"Condi" effigy burned at Lewes Bonfire night
Sunday, November 5, 2006
The traditions ofpeculiar to the Sussex area were once again observed in on November 4.
As per tradition and local fame, effigies were carried through the town and burned on huge fires. These include The Pope,and other unpopular figures. One of this year's unfortunate guest appearances was also rendered as a hugely grotesque likeness of the U.S. Secretary of State . The unflattering effigy clutched a tattered flag in one hand, and a miniature in the other. Crowds shouted "Burn it!".
Smaller scale effigies, and so called 'enemies of bonfire', were also represented. This year's enemies included, whose attitude and handling of Bonfire night is an issue of local contention. Transport police were quietly represented by a pig head wearing a police helmet.
The event was not without incident. Six arrests occurred in respect of criminal damage and public order offences, but the event was less rowdy than in previous years and eras in the history of the Bonfire.
Superintendent Cliff Parrot of thesaid, "The event passed safely and was a resounding success with fewer arrests than last year, People were well behaved and acted responsibly, which in turn allowed everyone else to enjoy the celebrations."
The steep streets of the small town, located one hour south of, were filled during the chilly winter evening with crowds carrying burning torches, with police, and with alcohol consumption accompanied by loud deafening bangs. The air was thick with woodsmoke.
In addition to effigies, flaming crosses were carried in recognition of the town's 17 Protestant Martyrs. These preceded elaborate costumed parades where participants dressed as Vikings, Antique firemen, Mongol warriors, and Zulus (including for the first time at Lewes, a female chieftain). Arthurian Knights and pirates were also featured. The pirates towed a cannon which they fired and shocked the crowds.

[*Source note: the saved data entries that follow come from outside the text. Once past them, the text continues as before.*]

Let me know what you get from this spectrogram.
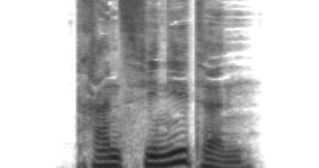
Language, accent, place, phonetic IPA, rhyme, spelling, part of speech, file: German, Germany, Berlin, [tʁansfiˈniːtn̩], -iːtn̩, transfiniten, adjective, De-transfiniten.ogg
- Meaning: inflection of transfinit: 1. strong genitive masculine/neuter singular 2. weak/mixed genitive/dative all-gender singular 3. strong/weak/mixed accusative masculine singular 4. strong dative plural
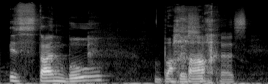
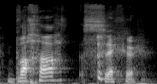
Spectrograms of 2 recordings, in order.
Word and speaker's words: Başakşehir: All right, let me just educate you and all the listeners. It's Istanbul Başakşehir. Başakşehir.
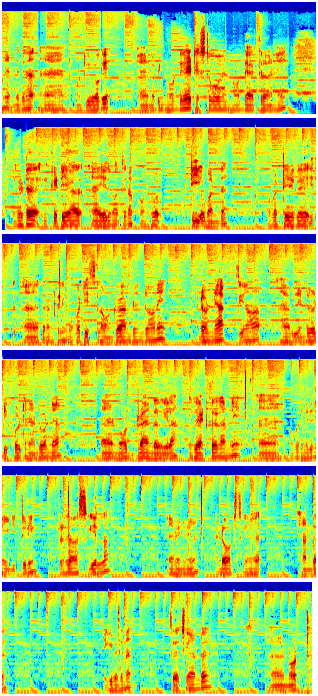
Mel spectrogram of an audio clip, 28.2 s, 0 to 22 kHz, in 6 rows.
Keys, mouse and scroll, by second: 0.2-2.9 scroll down 5, 0.7-2.9 scroll up 1, 2.9-4.1 scroll down 1, 17.8-28.2 drag.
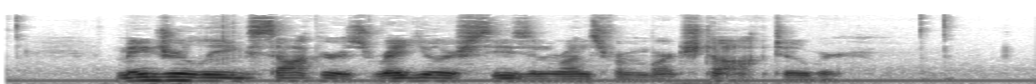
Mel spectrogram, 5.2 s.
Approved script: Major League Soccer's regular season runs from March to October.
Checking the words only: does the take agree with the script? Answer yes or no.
yes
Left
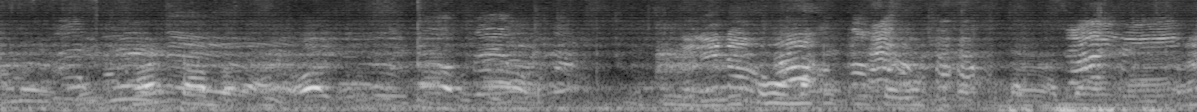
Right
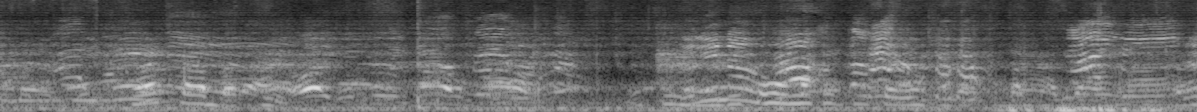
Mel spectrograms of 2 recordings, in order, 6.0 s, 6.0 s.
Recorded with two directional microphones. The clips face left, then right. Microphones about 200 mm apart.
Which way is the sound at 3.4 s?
50° right (ahead or behind).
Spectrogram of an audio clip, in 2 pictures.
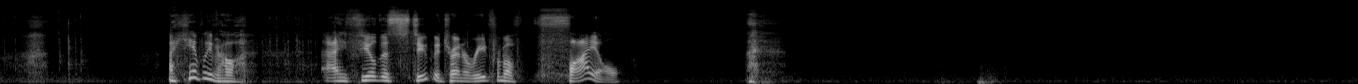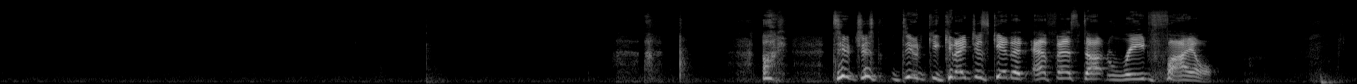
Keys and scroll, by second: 0.4 ctrl+d, 1.8 ctrl+w, 1.9-3.4 typing, 2.1 ctrl+w, 2.2 ctrl+o, 2.3 ctrl+c, 5.5 alt+{.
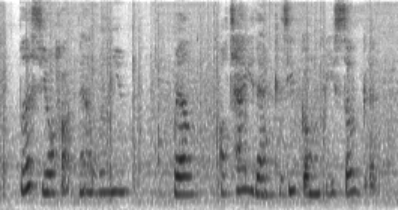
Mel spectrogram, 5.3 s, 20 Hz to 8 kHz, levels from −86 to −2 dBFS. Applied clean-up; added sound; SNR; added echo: none; Mechanisms; 12 dB; reverberation time 1.7 s.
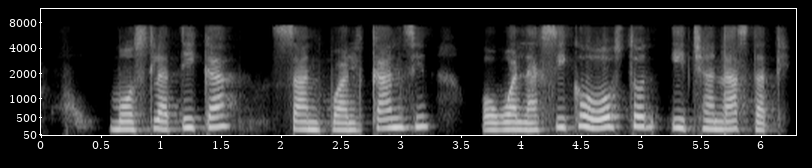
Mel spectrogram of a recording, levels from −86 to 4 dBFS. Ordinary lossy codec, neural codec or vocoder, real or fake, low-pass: MP3, 48 kbps; codec, 16 kHz, 0.7 kbps, FocalCodec; fake; 7.2 kHz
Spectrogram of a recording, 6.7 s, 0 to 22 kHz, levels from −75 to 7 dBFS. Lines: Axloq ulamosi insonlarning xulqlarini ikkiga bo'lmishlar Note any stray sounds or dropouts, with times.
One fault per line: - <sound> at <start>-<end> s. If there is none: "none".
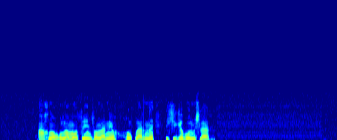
none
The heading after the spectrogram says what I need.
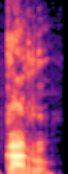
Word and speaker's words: carro: In Latin American countries, the word for car is generally un carro. Un carro. Whenever we have a double R in Spanish, it's rolled or trilled. Carro.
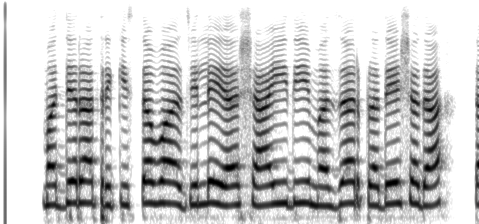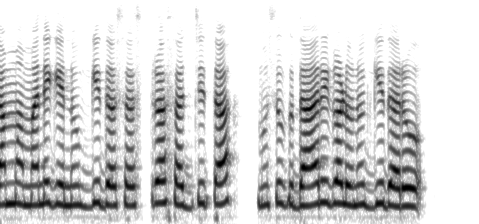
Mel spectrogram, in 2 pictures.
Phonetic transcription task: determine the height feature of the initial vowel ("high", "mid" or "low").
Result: low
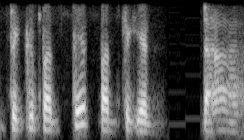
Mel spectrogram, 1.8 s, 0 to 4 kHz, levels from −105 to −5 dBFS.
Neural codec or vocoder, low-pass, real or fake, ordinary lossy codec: none; 3.6 kHz; real; none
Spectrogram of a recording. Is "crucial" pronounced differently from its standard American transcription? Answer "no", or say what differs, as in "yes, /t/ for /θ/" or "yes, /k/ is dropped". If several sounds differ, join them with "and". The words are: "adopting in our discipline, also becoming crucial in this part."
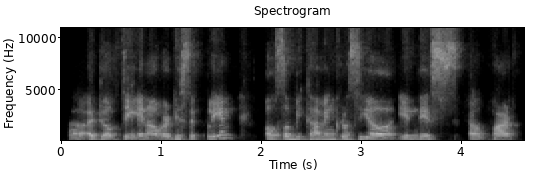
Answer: yes, /s/ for /ʃ/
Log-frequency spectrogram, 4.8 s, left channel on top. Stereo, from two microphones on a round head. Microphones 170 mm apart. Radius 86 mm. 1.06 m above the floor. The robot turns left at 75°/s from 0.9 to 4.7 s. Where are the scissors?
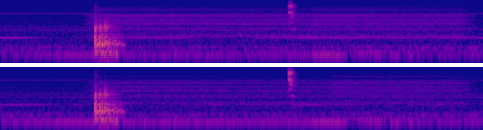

The traditional striped jerseys worn by various Bonfire Society members were also in evidence.